7 things trans young people need from their foster carers
We know that children and young people in foster care are highly vulnerable and need their foster carers to support and advocate for them. We also know that trans young people are vulnerable to discrimination and oppression. So how should carers prepare for fostering trans young people?
What should foster carers know about what it’s like to be a trans young person?
One could say that generally our society does not treat young people well. Teenagers are often treated with suspicion and criticism and a degree of contempt. For young people in foster care, these attitudes are largely exacerbated. When it comes to fostering trans young people, the challenges can be even more pronounced.
- 81% of trans young people will avoid certain social situations out of fear, for example over 50% have said they avoid public toilets (Trans mental health review 2012)
- 62% of trans young people have experienced harassment by the public in a public space (James Morton, Scottish Transgender Alliance, 2008)

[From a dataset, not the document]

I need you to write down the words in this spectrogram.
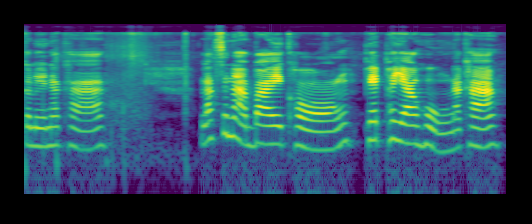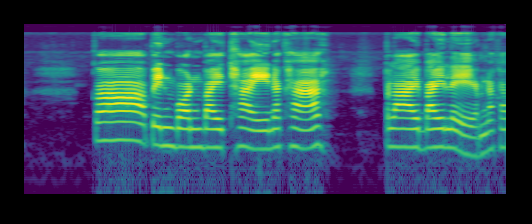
กันเลยนะคะ ลักษณะใบของเพชรพญาหงนะคะ ก็เป็นบอลใบไทยนะคะ ปลายใบแหลมนะคะ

- 30% reported that a health care professional refused to discuss a trans-related concern with them (Trans Mental Health Review, 2012)

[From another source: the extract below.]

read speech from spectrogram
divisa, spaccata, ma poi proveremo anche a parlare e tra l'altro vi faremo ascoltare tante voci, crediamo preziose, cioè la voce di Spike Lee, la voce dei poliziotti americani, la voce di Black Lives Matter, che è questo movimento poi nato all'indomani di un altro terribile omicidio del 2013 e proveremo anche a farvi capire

- 84% have considered suicide at some point (Trans Mental Health Review, 2009)
Should trans young people be treated any differently when it comes to fostering?
Of course the answer is a resounding no! All children in foster care should expect their carers to support, encourage, respect and advocate for them. Trans children and young people are no different. But it would be naïve to assume that a one-size-fits-all approach will cover all eventualities. Trans young people may be dealing with additional problems related to their identity and it is this that foster carers need to be mindful of and prepared for. In short, foster carers need to educate themselves.
What do trans young people need from me as their foster carer?
Most young people desire to be accepted and understood. Some trans young people will feel this need more keenly amidst rejection and ridicule by peers or society at large. As a trans young person in foster care therefore, you may be looking even more closely at your carer’s actions and reactions.
Trans young people may be dealing with additional problems related to their identity and it is this that foster carers need to be mindful of and prepared for.
- Be empathetic.
Foster carers need to be able to put themselves in the shoes of others. How important is your identity to you? How would you feel if your identity was questioned or denied? Do all that you can to understand the young person’s perspective. Read blogs, articles, research and TALK to your young person.
- Create a safe space.
In order to understand a young person’s point of view, you need to create trust and opportunity to share conversation. Always be led by the young person and go at their pace but the aim should be to normalise discussion. This allows a young person to feel heard and accepted.
- Be accepting.
We all want to be accepted for who we are and foster carers have a duty to accept children and young people and meet them where they are at. Trans young people might have experienced rejection, abuse and alienation as a direct result of their identity. They have a right to be respected and accepted in the home environment.
All children in foster care should expect their carers to support, encourage, respect and advocate for them.
I also need you to…
- Find out what is important to the young person.
What pronoun do they want you to use for them? What name? How open do they want to be with others? Do they want to access support services? Do they want to explore their identity further and do they need help to do so? Don’t assume. Ask.
- Support the young person to educate themselves.
There are many good sources of age appropriate information which can help trans young people to understand their feelings. Seek these out and offer to share them with your young person
- Advocate for your young person.
Once you know their experiences, expectations and desires make sure other professionals understand and abide by them.
- Challenge other professionals!
Correct stereotypes. Be sensitive to mis-gendering. Try to engage those who don’t listen.
Fostering a trans young person? Start right here.
Trans Youth in Care have produced an excellent guide and toolkit. In addition to this they have a great list of further resources. Well worth a look!
If you think you have what it takes to foster a young person, get in touch with EFS at firstname.lastname@example.org or visit our Facebook page to learn a bit more or find out about our information events near to you.